by Joe Coluccio
One day he’d bat for the sf genre and the next for the mystery genre. There are others who have played in both gardens, Isaac Asimov one of them, but none so complete and successful as William Anthony Parker White, which, after all, was his real moniker. In the mystery world there is the legacy of annual Bouchercon, named after him, and in the SF world, there is the legacy of Fantasy and Science Fiction Magazine.
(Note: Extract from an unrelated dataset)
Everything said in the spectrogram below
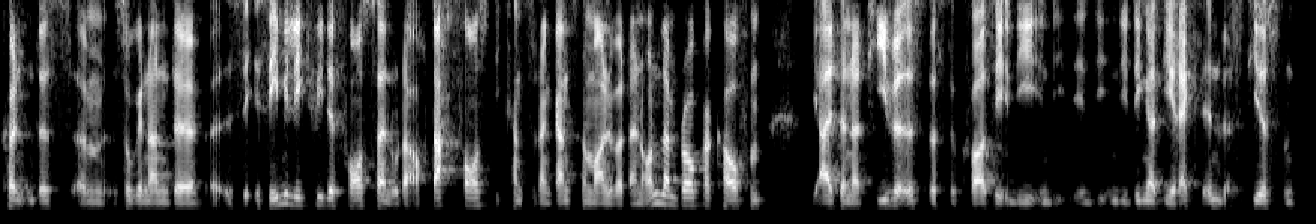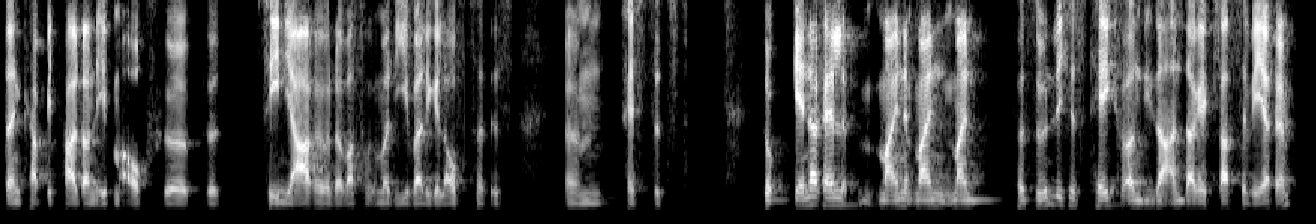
könnten das ähm, sogenannte äh, semi-liquide Fonds sein oder auch Dachfonds. Die kannst du dann ganz normal über deinen Online-Broker kaufen. Die Alternative ist, dass du quasi in die, in die, in die, in die Dinger direkt investierst und dein Kapital dann eben auch für, für zehn Jahre oder was auch immer die jeweilige Laufzeit ist, ähm, festsitzt. So generell meine, mein, mein persönliches Take an dieser Anlageklasse wäre,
Boucher’s writings were full of wit and whimsy. I always take my humor laying down with a hand holding my belly jiggle steady, sometimes it’s even my own. Take “Rocket to the Morgue” (yes, I know, Please!), a mixed genre piece where you find the thinly disguised likes of Robert A Heinlein, John W Campbell Jr, L Ron Hubbard, Henry Kuttner, Julius Schwartz, Edmond Hamilton and Jack Williamson, and a murder, in a locked room. The novel was written under the nom de plume, H. H. Holmes, a name that will live in infamy as one of America’s first serial killers. Chicago circa 1893. In turn, Holmes was the alias of Herman Webster Mudgett. Ain’t fiction and real crime complicated? which White, ehhr, Boucher, uhh, Holmes used as a pen name for some of his verse. For a closer view of Holmes the killer, read Erik Larson’s “The Devil in the White City” or Allan W. Eckert’s “The Scarlet Mansion.”
Boucher is also responsible for, “Join the Science Fiction Book Club for just a dollar and receive,”A Treasury of Great Science Fiction, Volume One and Volume Two.””
Here is a complete list of the stories contained therein:
Re-Birth by John Wyndham (novel).
The Shape of Things That Came by Richard Deming.
Pillar of Fire by Ray Bradbury.
Waldo by Robert A. Heinlein.
The Father-Thing by Philip K. Dick.
The Children’s Hour by Henry Kuttner and C. L. Moore.
Gomez by C. M. Kornbluth.
The [Widget], The [Wadget], and Boff by Theodore Sturgeon.
Sandra by George P. Elliott.
Beyond Space and Time by Joel Townsley Rogers.
The Martian Crown Jewels by Poul Anderson.
The Weapon Shops of Isher by A. E. van Vogt (novel)
Brain Wave: Poul Anderson (novel)
Bullard Reflects: Malcolm Jameson
The Lost Years: Oscar Lewis
Dead Center: Judith Merril
Lost Art: George O. Smith
The Other Side of the Sky: Arthur C. Clarke
The Man Who Sold the Moon: Robert A. Heinlein
Magic City: Nelson S. Bond
The Morning of the Day They Did It: E. B. White
Letters from Laura: Mildred Clingerman
The Stars My Destination: Alfred Bester (novel)
I believe this anthology, 1959, may have been my first entry into serious SF. It was a great beginning. Helped make The Stars My Destination!
But wait, there’s more. Boucher reviewed mysteries for both the San Francisco Chronicle and the New York Times and was also involved in radio drama. He provided hundreds of scripts for “The Adventures of Ellery Queen,” and plots for many of the Sherlock Holmes radio programs. In 1949, he created his own show “The Casebook of Gregory Hood.” All are available for download or audio streaming at the Internet Archive.
In 1948, he, and J. Francis McComas created “The Magazine of Fantasy and Science Fiction.” He stayed on as editor until 1958. By all accounts, he was an exacting editor. William F Nolan says, “Tony was a “tough sell” due to the strict, exacting standards of quality he imposed; for me, getting a story into F&SF was akin to cracking The New Yorker.”
Much of Anthony Boucher’s work is extant. Even a collection of his mystery reviews for the San Francisco Chronicle from 1942 -1947. A search on the internet will clue you. If you’re like me, you could, and probably, have done worse. He’s a little bit SF; he’s a little bit Mystery. Who says you can’t step into different rivers at the same time? Some pre-Socratic Greek philosopher, or a Sanskrit guru on the hill, I’ll bet.